As a result, Slack, which built up momentum as a lovable underdog, must fend off some of technology’s largest and fiercest competitors if it wants to be more than a niche tool for small businesses and teams.
Microsoft already offers ways for employees to collaborate. And while its offerings have not been viral hits, they have offered boring but important features that big companies demand, like strong data security and regulatory compliance controls.
There is no illusion within Slack that success is certain. But Stewart Butterfield, the chief executive, said small tech companies with new ideas had long defeated larger rivals that tried to copy them. Think of Apple beating IBM in personal computing, Google beating Microsoft in search and Facebook crushing Google in social networks.
One advantage Slack has is focus, Butterfield maintains. Microsoft, for example, has Slack-like products including Yammer, SharePoint, Skype for Business and now Teams.
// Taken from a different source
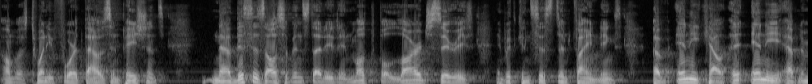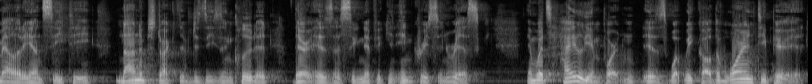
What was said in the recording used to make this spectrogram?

The executives who run those businesses within Microsoft must “compete for budget and mind share and attention,” he said, providing an opening for Slack to gain users while Microsoft managers wage internal wars.
Microsoft said users would embrace Teams because it had strong encryption and global support and worked seamlessly with software they already used, like Excel. “We think customers value coherence,” said…